Alice Holloway Young, born in Warren County, North Carolina, received a Bachelor’s degree from Bennett College, and Masters and Doctoral degrees in education supervision and administration from the University of Rochester. She began her career with the Rochester City School District in 1952, pioneering as an African-American educator over the next four decades.
Dr. Young’s impact on the Rochester City School District is immeasurable. She was one of the District's first African-American teachers, the only African-American reading specialist in the District at the time, the first African-American vice principal and principal of elementary schools, and the first Title I director. Dr. Young wrote and supervised the District's first integration programs, including the Urban Suburban Program, which continues to grow to this day.
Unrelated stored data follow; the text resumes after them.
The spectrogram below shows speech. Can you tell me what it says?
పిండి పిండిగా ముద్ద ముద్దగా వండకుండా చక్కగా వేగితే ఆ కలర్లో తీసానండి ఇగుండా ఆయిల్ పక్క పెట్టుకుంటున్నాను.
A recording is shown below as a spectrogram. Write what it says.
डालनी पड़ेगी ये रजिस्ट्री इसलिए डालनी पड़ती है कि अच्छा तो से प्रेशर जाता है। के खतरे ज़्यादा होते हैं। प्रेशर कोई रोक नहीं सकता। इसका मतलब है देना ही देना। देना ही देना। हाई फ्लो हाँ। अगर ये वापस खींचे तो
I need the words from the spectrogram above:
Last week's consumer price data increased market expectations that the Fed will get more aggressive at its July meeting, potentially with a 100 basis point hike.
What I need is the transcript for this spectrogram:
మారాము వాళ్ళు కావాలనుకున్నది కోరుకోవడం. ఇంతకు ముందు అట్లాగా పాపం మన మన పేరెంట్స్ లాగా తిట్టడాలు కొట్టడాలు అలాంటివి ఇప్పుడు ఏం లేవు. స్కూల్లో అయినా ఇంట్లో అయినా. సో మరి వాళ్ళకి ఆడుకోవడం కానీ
The recipient of many awards during the past 50 years, Dr. Young continues to be recognized for her unparalleled dedication to the field of education. She is a former fellow at R.I.T., a charter member of the Athenaeum and a former president of the five county Rochester Area Chapter of Phi Delta Kappa Fraternity, the Delta Kappa Gamma International Education Society and the Rochester Chapter of The Links, Incorporated.
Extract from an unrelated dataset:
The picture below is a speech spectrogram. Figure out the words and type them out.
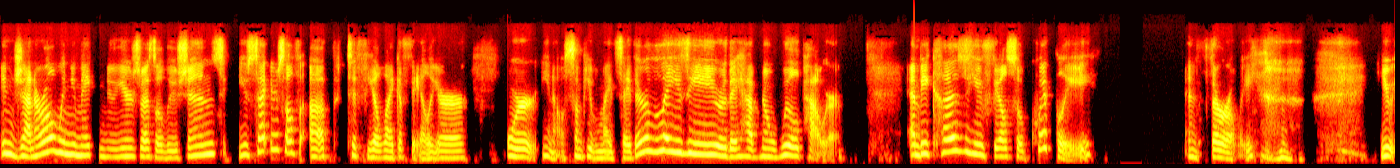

Dr. Young was named trustee in 1961, helped to establish Monroe Community College, served as a chair of its trustees for 20 consecutive years (1978-1998) and was recognized as the trustee who has served New York State community colleges the longest.
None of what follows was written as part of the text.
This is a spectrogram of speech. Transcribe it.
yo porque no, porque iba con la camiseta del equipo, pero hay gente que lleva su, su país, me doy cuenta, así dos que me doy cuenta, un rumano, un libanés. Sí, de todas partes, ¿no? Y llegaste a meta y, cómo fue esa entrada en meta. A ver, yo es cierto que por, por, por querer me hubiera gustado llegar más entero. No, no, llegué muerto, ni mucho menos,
Dedicating her life to “breaking down fences so that others may shine,” The Alice H. Young Teaching Internship for Ethnic Minority Graduate Students and The Alice Holloway Young Society for Charitable Giving are both named in Dr. Young’s honor.